Advertisement
YOU ARE HERE: LAT HomeCollections

ON A BUDGET

A lodging price that can't be beat: free

August 03, 2003|Arthur Frommer | Special to The Times

ONE of the more effective ways to save money on travel is to stay somewhere free. If you lack a convenient relative or friend, your answer may be a vacation exchange or a hospitality exchange. On the first, you stay in someone else's home while they stay in yours. On the second, you occupy a spare bed or room in someone's home in exchange for your promise to offer the same hospitality to others when they pass through your home city. Both methods have enjoyed a surge in recent years as a result of the Internet.

Before the Web, operating a vacation exchange service was burdensome because it required thick directories listing participants' names.

The directories, mailed to members two or three times a year, quickly became obsolete. Often one contacted prospective exchangees only to learn they had already agreed to an exchange with someone else on the desired dates. Sometimes making a match required dozens of letters. The postage alone was a major expense, and responses were sometimes slow.
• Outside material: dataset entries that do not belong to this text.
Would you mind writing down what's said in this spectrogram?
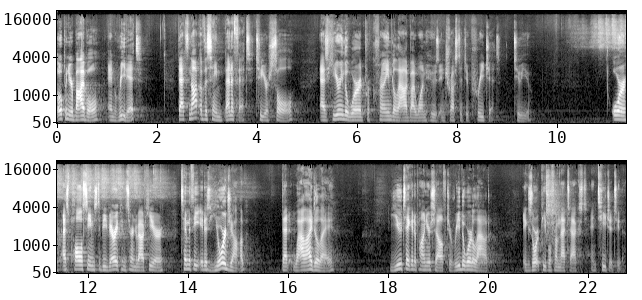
open your Bible and read it, that's not of the same benefit to your soul as hearing the word proclaimed aloud by one who's entrusted to preach it to you. Or, as Paul seems to be very concerned about here, Timothy, it is your job that while I delay, you take it upon yourself to read the word aloud, exhort people from that text, and teach it to them.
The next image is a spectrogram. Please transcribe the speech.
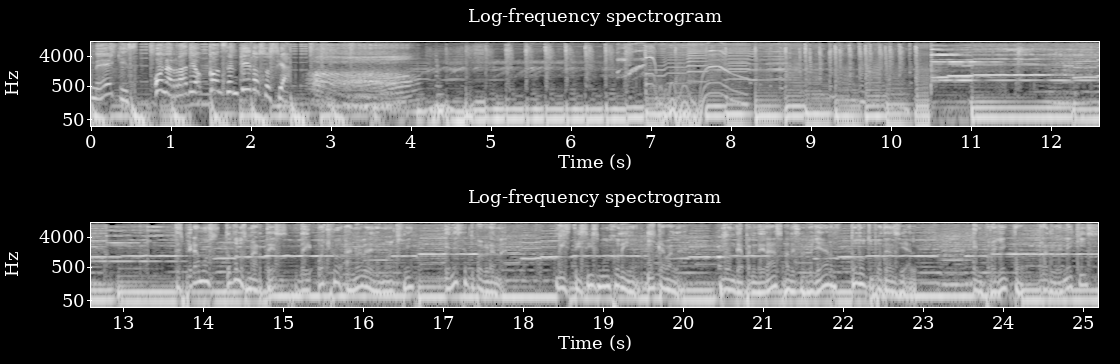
MX, una radio con sentido social. todos los martes de 8 a 9 de la noche en este tu programa, Misticismo Judío y Kabbalah, donde aprenderás a desarrollar todo tu potencial en Proyecto Radio MX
The situation changed with the ascent of the Internet. Participants needed to write only one letter describing their homes and apartments, and with the click of a key could send it to 50 potential exchangers. The moment an exchange was agreed upon, the owner removed his home from the list of available properties. When you requested a particular set of dates, you knew those dates were still available because they remained on the exchange club's Web site. Organizers of exchanges no longer incurred heavy printing and postage costs. For the price of a Web site, one could provide a major service.

In recent years, vacation exchange activity has taken off. If you go to the Google.com search engine and type in the words "vacation exchange," you quickly find more than 50 organizations offering exchange assistance for modest fees.
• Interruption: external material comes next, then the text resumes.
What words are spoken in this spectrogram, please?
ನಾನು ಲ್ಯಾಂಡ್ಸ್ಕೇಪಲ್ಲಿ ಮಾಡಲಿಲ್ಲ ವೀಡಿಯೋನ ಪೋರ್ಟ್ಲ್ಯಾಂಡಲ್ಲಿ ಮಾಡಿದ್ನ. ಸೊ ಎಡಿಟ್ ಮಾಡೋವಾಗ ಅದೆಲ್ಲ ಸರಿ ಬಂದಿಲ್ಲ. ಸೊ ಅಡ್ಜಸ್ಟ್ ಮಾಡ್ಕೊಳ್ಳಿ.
You'll find vacation exchange clubs for senior citizens, for disabled travelers, for feminists, for families and for every other major category. And you will be able to close the deal, requesting and obtaining photos of exchangers' houses and apartments, and references for people who have exchanged before, which you can quickly verify.

The world of hospitality exchanges isn't quite as large, but it is substantial nevertheless. These are people who, for many reasons -- because they enjoy meeting others, because they feel a moral obligation, because they want to enjoy reciprocal privileges to stay free when they travel -- are willing to take strangers into their homes for two or three nights or more.
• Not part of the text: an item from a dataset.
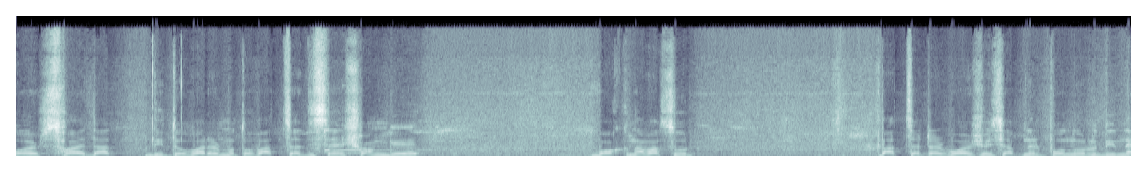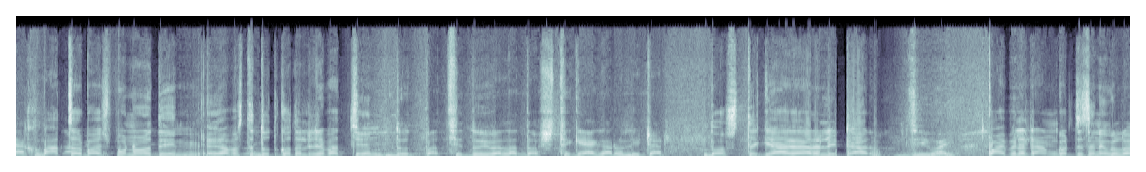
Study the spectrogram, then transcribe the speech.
বয়স ছয় দাঁত দ্বিতীয়বারের মতো বাচ্চা দিছে সঙ্গে বকনা বাছুর। বাচ্চাটার বয়স হয়েছে আপনার পনেরো দিন এখন বাচ্চার বয়স পনেরো দিন। এই অবস্থা দুধ কত লিটার পাচ্ছেন? দুধ পাচ্ছি দুই বেলা দশ থেকে এগারো লিটার। দশ থেকে এগারো লিটার? জি ভাই। কয় বেলা টার্ন করতেছেন এগুলো?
Some charge a modest fee, $5 or $10 a night, to place the transaction on a serious basis. Some offer breakfast to their guests. Others make a point of guiding their guests through their home cities, transporting them into town, introducing them to their neighbors.

And although some expect reciprocal hospitality at a later time, others provide hospitality without requiring anything.

An increasing number of people administer hospitality clubs for modest charges because of the efficiency and low costs made possible by the Internet. They no longer need to print and mail directories. Where there were six or seven such organizations as recently as three years ago, now there are dozens.

To find them, access a search engine, type in the words "hospitality exchange" and you'll quickly find at least 30 such organizations whose longevity and careful presentations should be adequate proof of their reliability.

Some of the smartest American travelers make use of their services and stay free when they travel -- and enjoy a singular experience while doing so.

Advertisement
Los Angeles Times Articles
|
|
|